One of the reasons I was interested in learning more about the statues is their preservation. Over the years I have continued to spot and report vandalism. Last October, someone stuck a home-printed sticker on Mr. Mosho’s back and I removed it with a credit card. As I did, I noticed cracks and holes in the cement.

Tyler remembers an elected official warning him about vandalism when the statues were installed. “You don’t know our kids in Davis Square,” he remembers the official saying. “They won’t last a month. They’ll be beat up.”

The statues are cast in fondu cement, a strong material that Tyler once boasted was “fracture-proof.” Nevertheless, they have weathered damage through the years. The original cast-cement faces were damaged and were replaced by cast-bronze “masks” in 1996. The new faces look out of place to many, and some in online forums and around town have disparagingly dubbed them “death masks” or “black face.” A few years ago, the mime was cracked down to the aluminum armature inside, and the city asked Tyler to fix it (Tyler said he thought the damage was due to a snowblower or other snow removal vehicle; also, it’s worth noting the mime is the most climbable figure, and I have seen people standing on it in a way that would stress concrete in the area that sustained damage). People have marked on the statues with chalk, paint, stickers. Usually the vandalism can be removed, but some marks remain.

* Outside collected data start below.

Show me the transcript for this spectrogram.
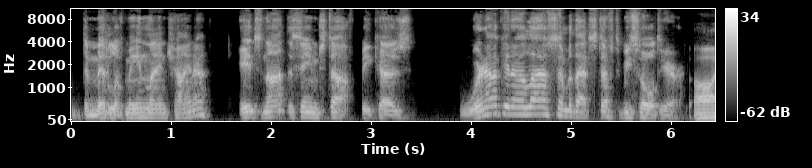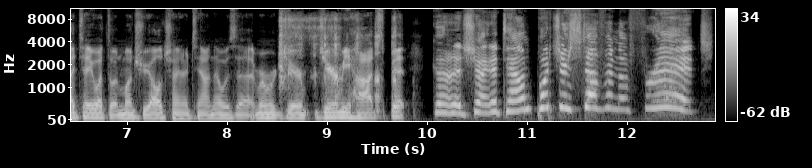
the middle of mainland China. It's not the same stuff because we're not going to allow some of that stuff to be sold here. Oh, I tell you what, though, in Montreal, Chinatown, that was uh, remember Jer- Jeremy Hotspit? Go to Chinatown, put your stuff in the fridge.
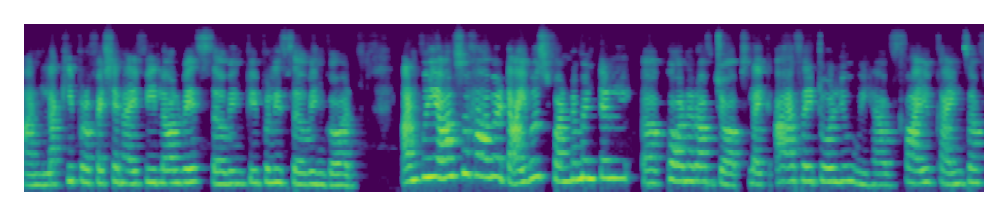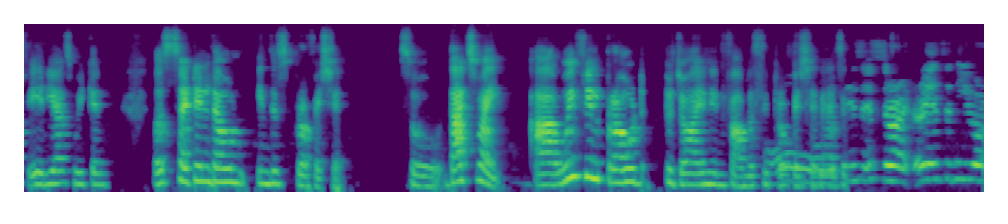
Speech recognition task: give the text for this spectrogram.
And lucky profession i feel always serving people is serving god and we also have a diverse fundamental uh, corner of jobs like as i told you we have five kinds of areas we can uh, settle down in this profession so that's why uh, we feel proud to join in pharmacy profession Oh, as a this is the reason your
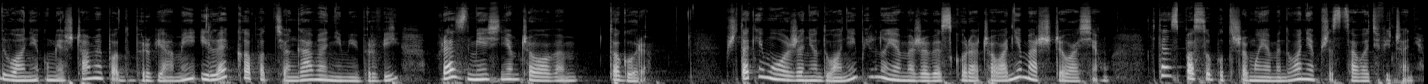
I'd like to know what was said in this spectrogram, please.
dłoni umieszczamy pod brwiami i lekko podciągamy nimi brwi wraz z mięśniem czołowym do góry. Przy takim ułożeniu dłoni pilnujemy, żeby skóra czoła nie marszczyła się. W ten sposób utrzymujemy dłonie przez całe ćwiczenie.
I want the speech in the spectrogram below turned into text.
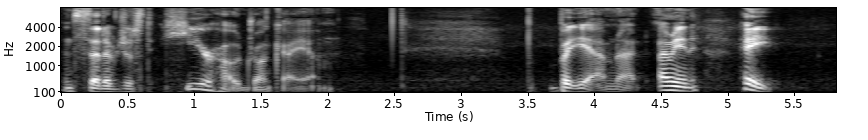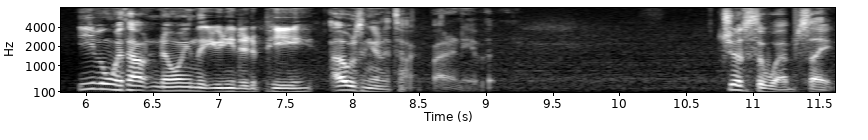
instead of just hear how drunk I am. But yeah, I'm not. I mean, hey, even without knowing that you needed to pee, I wasn't going to talk about any of it. Just the website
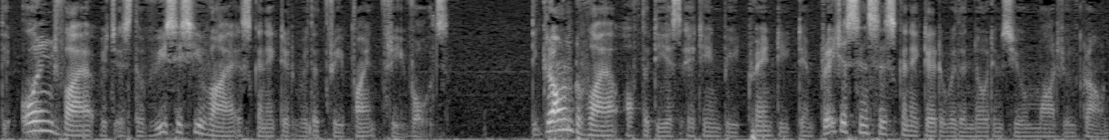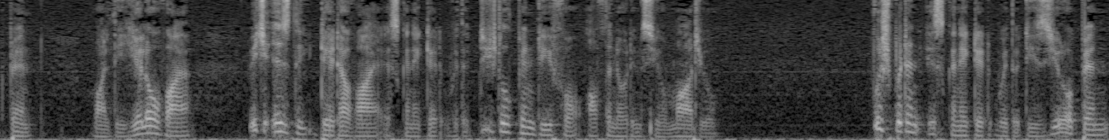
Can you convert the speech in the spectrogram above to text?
the orange wire which is the VCC wire is connected with the 3.3 volts. The ground wire of the DS18B20 temperature sensor is connected with the NodeMCU module ground pin, while the yellow wire which is the data wire is connected with the digital pin D4 of the Node MCU module. Push button is connected with the D0 pin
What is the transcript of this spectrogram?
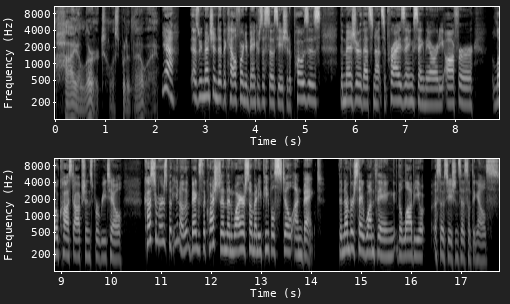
high alert. Let's put it that way. Yeah. As we mentioned, the California Bankers Association opposes the measure. That's not surprising, saying they already offer low cost options for retail customers. But, you know, that begs the question then why are so many people still unbanked? The numbers say one thing, the lobby association says something else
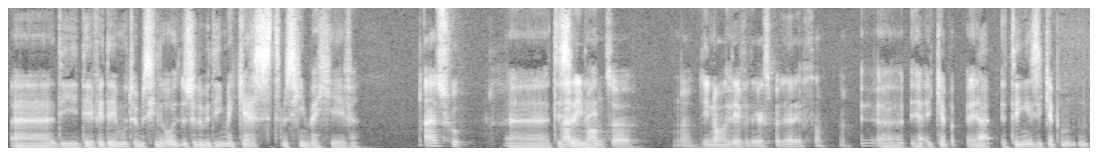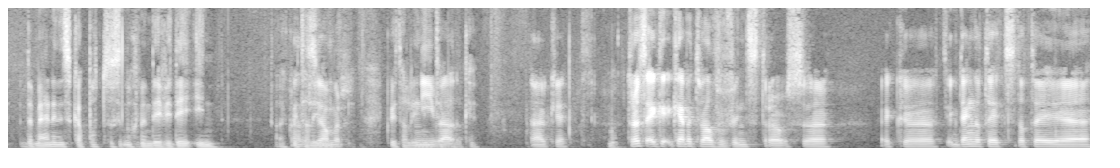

I got in touch with former Mayor Brune to ask about the statues. He had been concerned about longevity and preservation but was told they were temporary. “Not to the extent that they were going to take them down,” he recalled, “[but] they weren’t going to last a lifetime.”

The original call for artwork specified that the art had to last 100 years. In 1983, Tyler said he would be happy if they lasted just 20. Despite that run so far, Brune isn’t very optimistic about relevant preservation: “When they get in disrepair, some mayor’s gonna take them down, because they won’t even know who they are. … They’re only cast concrete, and they’re only people, they’re not notables.”

The building where the Fish Market once stood has been torn down, and now the neighborhood laments the loss of Johnny D’s. The Moshos are frozen in place, walking away from the business.

Change is inevitable. Even things cast in cement weren’t meant to last forever.

This article was produced in collaboration with the Boston Institute for Nonprofit Journalism and published in DigBoston.

Lynne is a Somerville native writing about community, neighborhood, and arts.

Share this BINJ piece

Leave a Reply

Your email address will not be published. Required fields are marked *

This site uses Akismet to reduce spam. Learn how your comment data is processed.